Go through the entries below and retype them exactly, omitting each picture.
** Extracted records follows **
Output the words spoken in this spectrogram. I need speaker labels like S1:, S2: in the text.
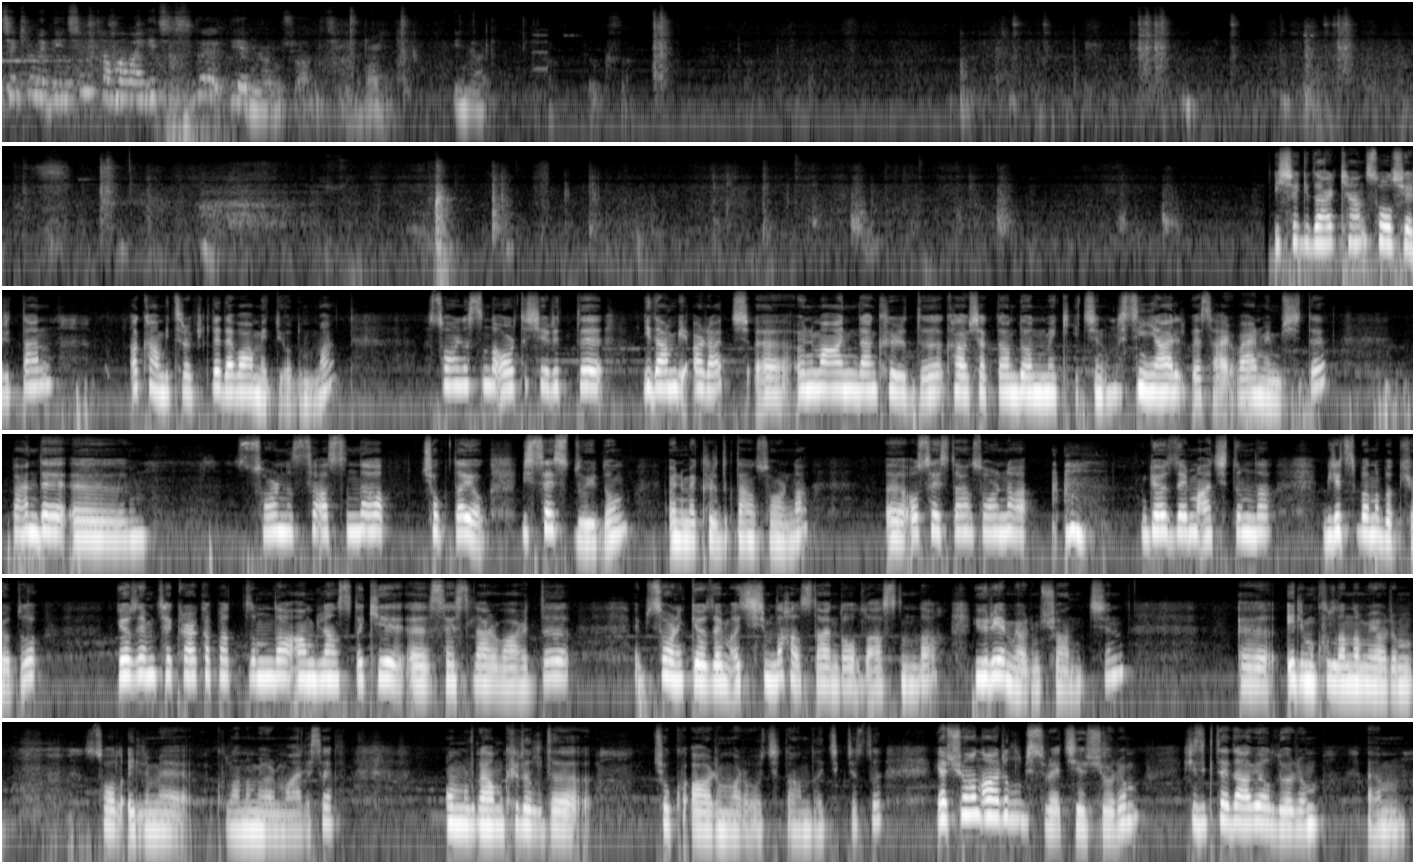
S1: çekilmediği için tamamen geçici de diyemiyorum şu an için.
S2: Anladım.
S1: Bilmiyorum.
S2: Çok kısa.
S1: İşe giderken sol şeritten akan bir trafikle devam ediyordum ben. Sonrasında orta şeritte giden bir araç e, önüme aniden kırdı. Kavşaktan dönmek için sinyal vesaire vermemişti. Ben de e, sonrası aslında çok da yok. Bir ses duydum önüme kırdıktan sonra. E, o sesten sonra gözlerimi açtığımda birisi bana bakıyordu. Gözlerimi tekrar kapattığımda ambulanstaki e, sesler vardı. E, bir sonraki gözlerimi açışımda hastanede oldu aslında. Yürüyemiyorum şu an için. E, elimi kullanamıyorum. Sol elimi kullanamıyorum maalesef. Omurgam kırıldı. Çok ağrım var o açıdan da açıkçası. Ya şu an ağrılı bir süreç yaşıyorum. Fizik tedavi alıyorum. Em,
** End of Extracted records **
● Response
Output the words spoken in this spectrogram. I need speaker labels like S1:, S2: in the text.
S1: çekilmediği için tamamen geçici de diyemiyorum şu an için.
S2: Anladım.
S1: Bilmiyorum.
S2: Çok kısa.
S1: İşe giderken sol şeritten akan bir trafikle devam ediyordum ben. Sonrasında orta şeritte giden bir araç e, önüme aniden kırdı. Kavşaktan dönmek için sinyal vesaire vermemişti. Ben de e, sonrası aslında çok da yok. Bir ses duydum önüme kırdıktan sonra. E, o sesten sonra gözlerimi açtığımda birisi bana bakıyordu. Gözlerimi tekrar kapattığımda ambulanstaki e, sesler vardı. E, bir sonraki gözlerimi açışımda hastanede oldu aslında. Yürüyemiyorum şu an için. E, elimi kullanamıyorum. Sol elimi kullanamıyorum maalesef. Omurgam kırıldı. Çok ağrım var o açıdan da açıkçası. Ya şu an ağrılı bir süreç yaşıyorum. Fizik tedavi alıyorum. Em,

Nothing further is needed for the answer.